This work, as its title suggests, is a testament to the fact that economic sanctions are effective instruments of change in South Africa. George W. Shepherd, Jr. and the other contributing writers provide us with a glimpse inside South Africa, as well as a reflection of the emerging humanitarian global system. Shepherd and the others demonstrate, both theoretically and empirically, important lessons in the use and effectiveness of international and nongovernmental economic sanctions in influencing the internal affairs of other nations in order to limit human rights violations. After an introductory chapter on effective sanctions and the economic impact in South Africa, contributed chapters demonstrate that the international legal basis for racial equality in the world is not spent. Others point to the role of nongovernmental organizations in pressuring corporations and banks, the possibility of influencing ruling elites, the shift in U.S. policy to include sanctions in its anti-apartheid stance, and the replacement of Western military support of apartheid by growing international economic prohibition of new investments and limitations of trade.

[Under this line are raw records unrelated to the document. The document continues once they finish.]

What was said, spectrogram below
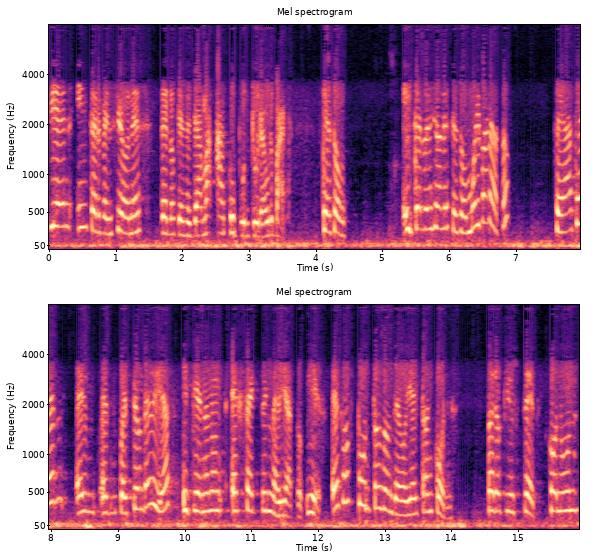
100 intervenciones de lo que se llama acupuntura urbana, que son intervenciones que son muy baratas, se hacen en, cuestión de días y tienen un efecto inmediato. Y es esos puntos donde hoy hay trancones, pero que usted con un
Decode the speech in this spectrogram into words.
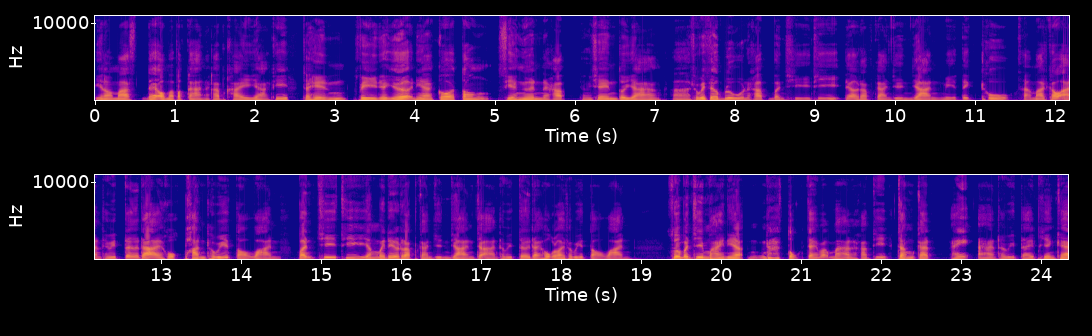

Most significantly, this book shows how the economy and politics of South Africa have been moved toward negotiations by both external and internal anti-apartheid pressures. This important new book concludes with a thorough bibliography and helpful indices that document the actions taken against South Africa.